any are the stories of good young men forced to sell their souls to regain favor from the fickle American Dream. Director Ramin Bahrani’s version is particularly poignant (and relevant) because it targets the aftermath and human cost of the U.S. subprime mortgage crises, precursor to the 2006-2007 Wall Street downturn from which there’s been no full recovery.
The brilliant Andrew Garfield is Dennis Nash, a handyman and construction worker who lives with his mother (Laura Dern) and young son Connor in their modest Orlando, Florida home. The year is 2010. Evicted by Richard Carver (Michael Shannon, perfectly cast), a shrewdly unscrupulous realtor and court-appointed foreclosure man, Nash will do anything to get the family home back — including going to work for Carver, who it turns out runs a variety of schemes and scams to bilk money from federal housing agencies (“I made more money during the crash than before…”) Suddenly in Carver’s good graces, Nash is on his way to recovery, but only by having veered into desperately muddy waters. And there will be dire consequences.
Bahrani’s portrayal of the harrowing and humiliating act of eviction is ruthlessly unsentimental. So is his gradual burrowing into the psychic and physical violence that lurks beneath gun-rich Florida’s retirement heaven veneer. If home is where the heart is, hearts are broken repeatedly, and pride crushed with it, a risky business among humans.
Most interesting, though, is Carver. He’s ruthless, yes, but insists, at times persuasively, that his U-turn into amorality came because banks issued bad loans and the federal government turned a blind eye, giving sharks the scent of blood. “I’m not an aristocrat. I wasn’t born into this,” he says. “My father was a roofer.” The tense and ambiguous relationship between self-made crook and Faustian victim isn’t as clear-cut as it seems, and that’s the film cutting edge, as well as its core power. It’s also a fine case study about the nourishing power of greed, both Carver’s and Nash’s, since it is Nash who allows himself to be transformed into that which he hated — child as father to the man. “Is it worth it?” Nash asks Carver, poking at ethics. “As opposed to what?” is Carver’s stone cold reply.
This is a valuable piece of filmmaking dedicated to the late film critic Roger Ebert, who was a Bahrani fan.

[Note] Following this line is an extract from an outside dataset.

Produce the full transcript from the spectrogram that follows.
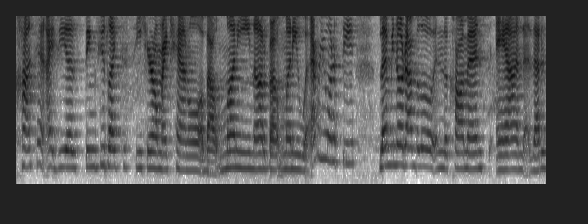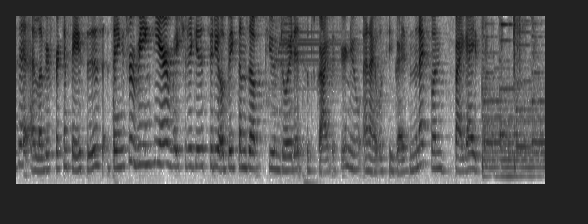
content ideas, things you'd like to see here on my channel about money, not about money, whatever you want to see, let me know down below in the comments. And that is it. I love your freaking faces. Thanks for being here. Make sure to give this video a big thumbs up if you enjoyed it. Subscribe if you're new. And I will see you guys in the next one. Bye, guys.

He would have appreciated both its seriousness and depth of purpose.